:: PROMPT ::
Repeat the entries exactly, and do not carry the pictures over.
Top of SUPPLIED MATERIAL
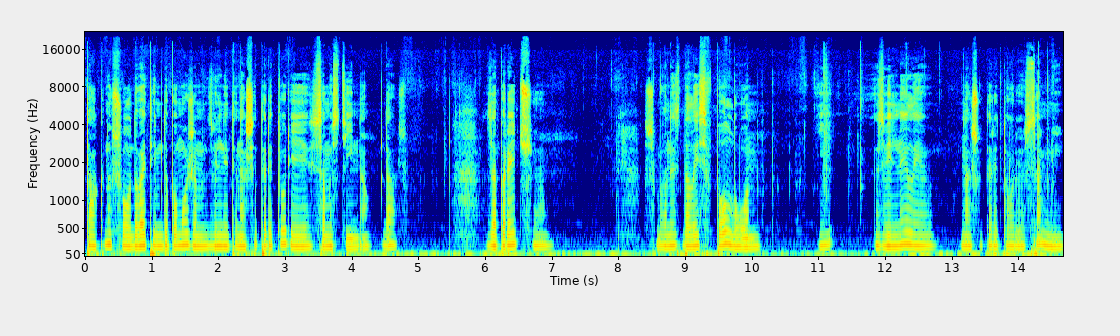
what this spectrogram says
Так, ну що, давайте їм допоможемо звільнити наші території самостійно. Да? Заперечую, щоб вони здались в полон і звільнили нашу територію самі.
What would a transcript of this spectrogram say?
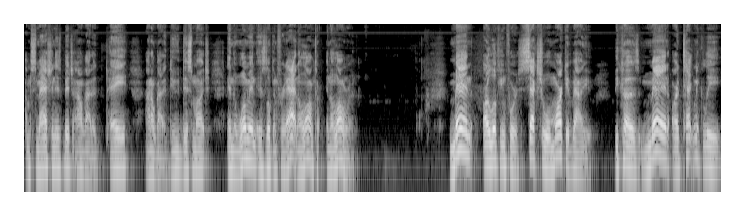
I'm smashing this bitch. I don't gotta pay. I don't gotta do this much. And the woman is looking for that in the long term in the long run. Men are looking for sexual market value because men are technically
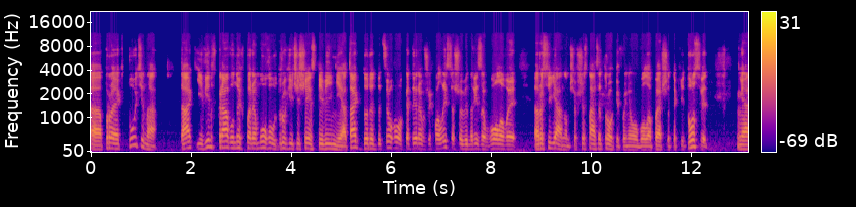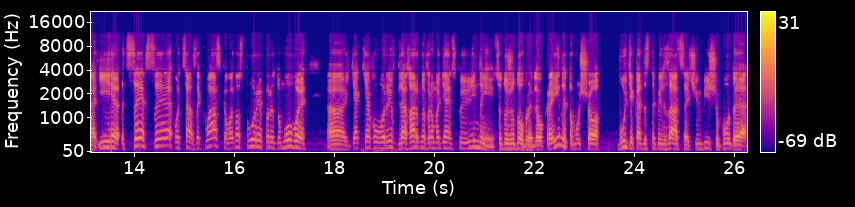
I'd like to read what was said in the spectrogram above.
е, проект Путіна. Так і він вкрав у них перемогу в другій чеченській війні. А так до, до цього Кадиров вже хвалився, що він різав голови росіянам. Що в 16 років у нього була перший такий досвід. Е, І це все, оця закваска, вона створює передумови, е, як я говорив, для гарної громадянської війни. Це дуже добре для України, тому що будь-яка дестабілізація, чим більше буде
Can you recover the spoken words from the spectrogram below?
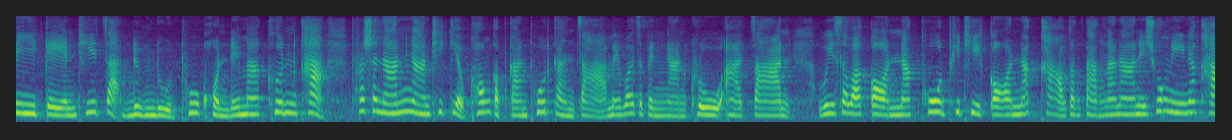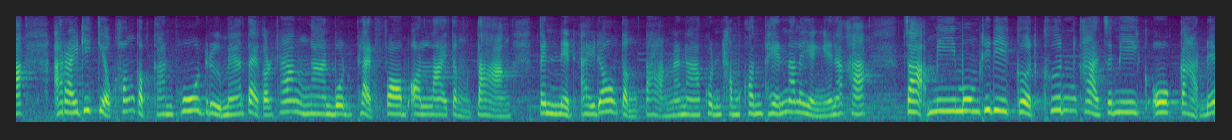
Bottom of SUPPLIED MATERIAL
:: TASK RESULT ::
what this spectrogram says
Так, ну що, давайте їм допоможемо звільнити наші території самостійно. Да? Заперечую, щоб вони здались в полон і звільнили нашу територію самі.
What would a transcript of this spectrogram say?
I'm smashing this bitch. I don't gotta pay. I don't gotta do this much. And the woman is looking for that in the long term in the long run. Men are looking for sexual market value because men are technically
I'd like to read what was said in the spectrogram above.
е, проект Путіна. Так і він вкрав у них перемогу в другій чеченській війні. А так до, до цього Кадиров вже хвалився, що він різав голови росіянам. Що в 16 років у нього була перший такий досвід. Е, І це все, оця закваска, вона створює передумови, е, як я говорив, для гарної громадянської війни. Це дуже добре для України, тому що будь-яка дестабілізація, чим більше буде
Can you recover the spoken words from the spectrogram below?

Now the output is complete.